During cruising time, expedition crewmembers give outstanding lectures based on their academic specialties: local flora, fauna, history and culture. (On Antarctic trips, there is no native culture to discuss, so a topic such as "who owns Antarctica?" is substituted.) Lectures are given in English and at least one other language, but in separate rooms, so that passengers don't have to sit through endless translations. P.A. announcements are also made in English, followed by a European language version. Beyond the lectures, the only entertainment is likely to be a kitschy talent show by the crew and an auction of ship items particular to your cruise, such as an ensign signed by all expedition crewmembers. On some itineraries, a musician is on staff to play in the observation lounge in the evenings.

Once dinner is finished, passengers head up to the Deck 7 observation lounge, which has the ship's only bar, for cocktails and conversation, or sit at the four-seat tables on Deck 4 to work jigsaw puzzles, play board games and cards, or linger over a cup of coffee or tea. Some return to their cabins to read or watch TV, which loops a few theatrical films (in English and other languages) and American sitcoms, and also streams a selection of satellite channels such as the BBC, the Discovery Channel and some Norwegian networks. Because landings may start as early as 8 a.m., some passengers go to bed shortly after dinner.

Fellow Passengers

Fram's destinations of Greenland, polar Norway and Antarctica draw a largely non-North American passenger manifest. On our Greenland sailing, at least half of the passengers onboard were German, with a fair number of Norwegians and other Europeans. Antarctic cruises tend to draw more Americans and Asians. Because many excursions require a good deal of walking and even some uphill trekking, passengers generally are fit adventure-seekers in the 50-and-older age range.

The ship usually operates in at least two languages: English and, depending on the nationality of the bulk of remaining passengers, German, French or Norwegian. All P.A. announcements are given in English and at least one other language, and most lectures are also presented, in separate rooms, in two languages. The majority of the European passengers speak at least a little English in addition to their first language.


There is a non-tipping policy on all ships. However, if you feel that individual crew or staff members should be rewarded for providing exceptional service, tipping is at your discretion.

Our recommendation

Very enjoyable cruise, great food, limited entertainment and only one main restaurant.

Note: if you use a credit card, they do ‘hold’ a deposit on the card, in addition to ‘charging’ your room bill at the end. So make sure you have sufficient funds, as it takes 10 working days to clear the holding deposit.

Cabins were small, but comfortable. No tea / coffee making facilities in the room. The coffee onboard I found horrible, so take your own if you are a fussy coffee drinker. The water onboard is drinkable.

If you are not a big fish eater, do make the restaurant manager aware, as most dinners were ‘set’ menu’s, and they will serve you alternative options to fish.

Take sea-sick tablets or wrist bands.

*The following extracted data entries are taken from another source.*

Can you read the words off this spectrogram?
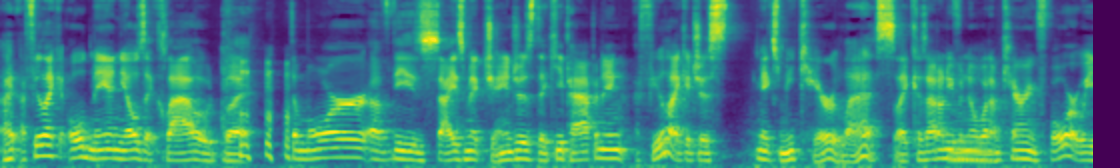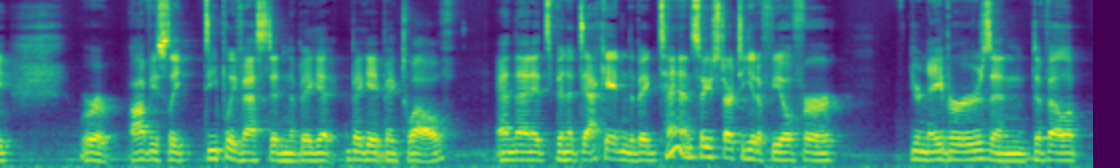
I, I feel like old man yells at cloud, but the more of these seismic changes that keep happening, I feel like it just makes me care less. Like, because I don't even know what I'm caring for. We we're obviously deeply vested in the Big Eight, Big Eight, Big Twelve, and then it's been a decade in the Big Ten, so you start to get a feel for your neighbors and develop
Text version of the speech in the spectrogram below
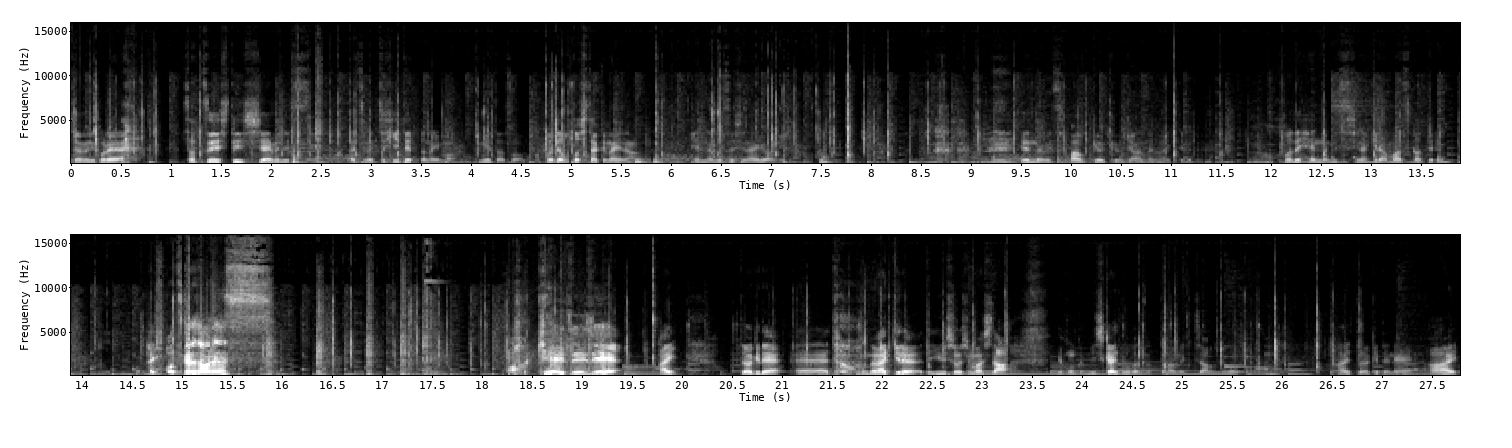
ちなみにこれ撮影して1試合目です。あいつめっちゃ引いてったな今。見えたぞ。ここで落としたくないな。変なミスしないように。変なミスあオッケーオッケーオッケーあん中入ってる。ここで変なミスしなければまず勝てる。はいお疲れ様です。オッケー GG はい。というわけでえー、っと7キルで優勝しました。いや今回短い動画になったなめっちゃ。はい、というわけでね、はい。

The ship is a ‘working’ ship ie. ferry. So it carries locals/cargo between ports.

It only got ‘light’ after 10am in the morning, and it was dark again by 3pm. The days are very short.

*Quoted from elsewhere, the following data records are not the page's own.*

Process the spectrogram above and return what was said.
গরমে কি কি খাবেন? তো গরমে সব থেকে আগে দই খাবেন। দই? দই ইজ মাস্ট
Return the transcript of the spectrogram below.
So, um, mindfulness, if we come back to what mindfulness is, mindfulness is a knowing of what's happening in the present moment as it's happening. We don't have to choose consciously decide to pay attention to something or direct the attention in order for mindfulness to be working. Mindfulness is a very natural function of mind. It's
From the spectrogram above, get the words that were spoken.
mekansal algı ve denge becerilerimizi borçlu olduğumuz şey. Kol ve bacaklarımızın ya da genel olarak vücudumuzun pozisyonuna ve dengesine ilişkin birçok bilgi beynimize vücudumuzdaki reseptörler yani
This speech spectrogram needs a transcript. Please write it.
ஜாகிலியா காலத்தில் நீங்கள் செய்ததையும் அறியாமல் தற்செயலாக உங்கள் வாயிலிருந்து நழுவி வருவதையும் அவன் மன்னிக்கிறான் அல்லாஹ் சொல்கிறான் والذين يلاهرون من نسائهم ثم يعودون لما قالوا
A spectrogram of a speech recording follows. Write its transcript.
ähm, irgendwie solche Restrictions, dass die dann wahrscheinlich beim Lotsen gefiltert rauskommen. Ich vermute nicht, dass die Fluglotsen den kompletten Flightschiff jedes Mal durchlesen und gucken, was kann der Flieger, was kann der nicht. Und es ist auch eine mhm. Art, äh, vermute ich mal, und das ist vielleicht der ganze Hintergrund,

We were lucky enough to see the Northern Lights, three nights in a row! We found the best place to view them was on deck 6.